== ASSIGNMENT ==
Extract every record, exactly as written, and ignore the pictures.

== DATA FOR REVIEW ==
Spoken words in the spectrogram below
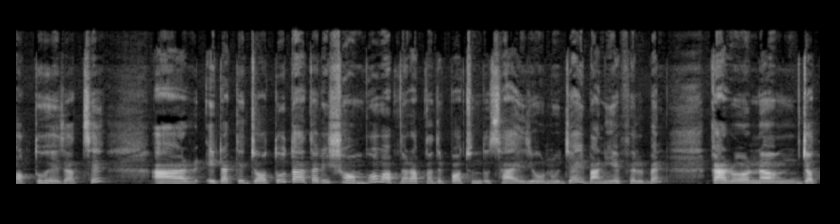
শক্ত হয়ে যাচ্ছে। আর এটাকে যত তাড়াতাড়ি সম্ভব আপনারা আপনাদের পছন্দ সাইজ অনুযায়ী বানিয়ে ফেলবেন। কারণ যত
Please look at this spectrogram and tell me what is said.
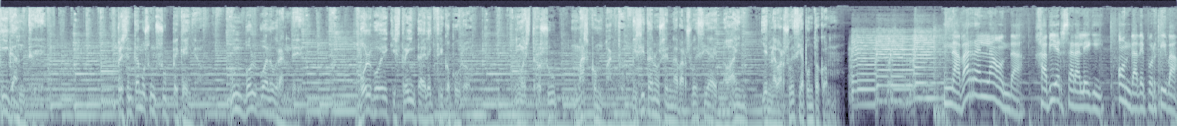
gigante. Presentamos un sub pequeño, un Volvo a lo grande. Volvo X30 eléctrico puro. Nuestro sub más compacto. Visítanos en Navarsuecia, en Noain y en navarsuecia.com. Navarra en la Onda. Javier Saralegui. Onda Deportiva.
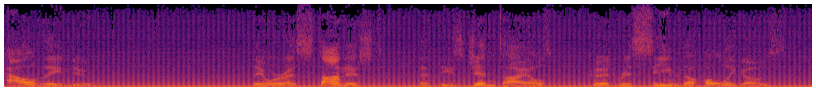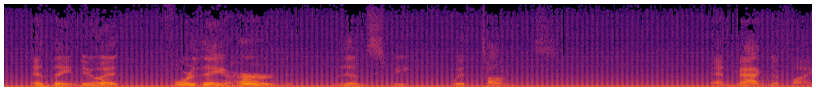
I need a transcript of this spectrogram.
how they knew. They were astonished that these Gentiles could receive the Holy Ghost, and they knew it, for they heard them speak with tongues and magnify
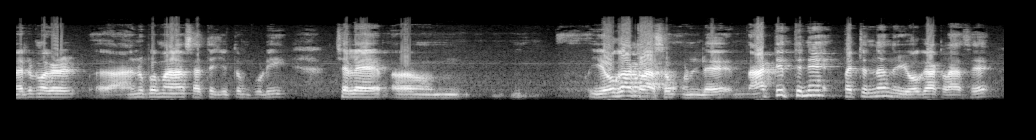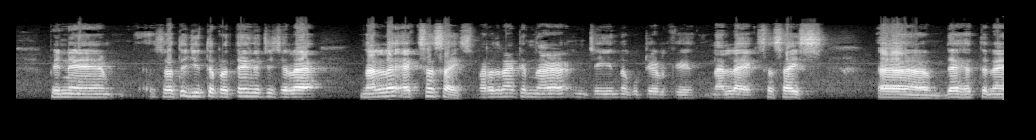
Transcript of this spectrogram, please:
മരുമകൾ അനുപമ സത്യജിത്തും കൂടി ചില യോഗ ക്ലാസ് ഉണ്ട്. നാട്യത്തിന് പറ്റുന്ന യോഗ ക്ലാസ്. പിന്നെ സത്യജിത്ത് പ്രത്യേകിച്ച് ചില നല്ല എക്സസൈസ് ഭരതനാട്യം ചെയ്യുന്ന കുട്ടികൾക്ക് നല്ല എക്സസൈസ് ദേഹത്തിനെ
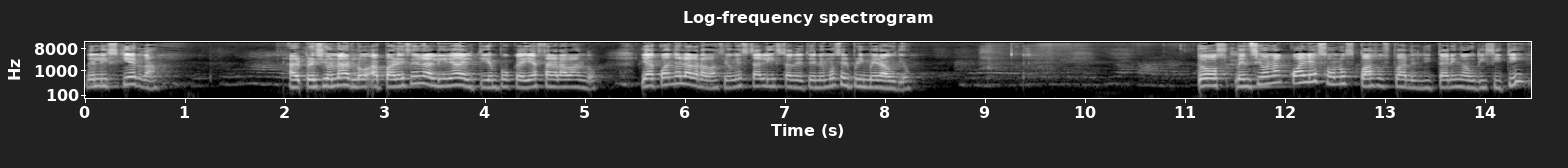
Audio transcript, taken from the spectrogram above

== SOLUTION FOR THIS TASK ==
Spoken words in the spectrogram below
শক্ত হয়ে যাচ্ছে। আর এটাকে যত তাড়াতাড়ি সম্ভব আপনারা আপনাদের পছন্দ সাইজ অনুযায়ী বানিয়ে ফেলবেন। কারণ যত
Please look at this spectrogram and tell me what is said.
gigante. Presentamos un sub pequeño, un Volvo a lo grande. Volvo X30 eléctrico puro. Nuestro sub más compacto. Visítanos en Navarsuecia, en Noain y en navarsuecia.com. Navarra en la Onda. Javier Saralegui. Onda Deportiva.
I need a transcript of this spectrogram.
how they knew. They were astonished that these Gentiles could receive the Holy Ghost, and they knew it, for they heard them speak with tongues and magnify
Transcript of this spectrogram, please:
മരുമകൾ അനുപമ സത്യജിത്തും കൂടി ചില യോഗ ക്ലാസ് ഉണ്ട്. നാട്യത്തിന് പറ്റുന്ന യോഗ ക്ലാസ്. പിന്നെ സത്യജിത്ത് പ്രത്യേകിച്ച് ചില നല്ല എക്സസൈസ് ഭരതനാട്യം ചെയ്യുന്ന കുട്ടികൾക്ക് നല്ല എക്സസൈസ് ദേഹത്തിനെ
Audio transcript, taken from the spectrogram above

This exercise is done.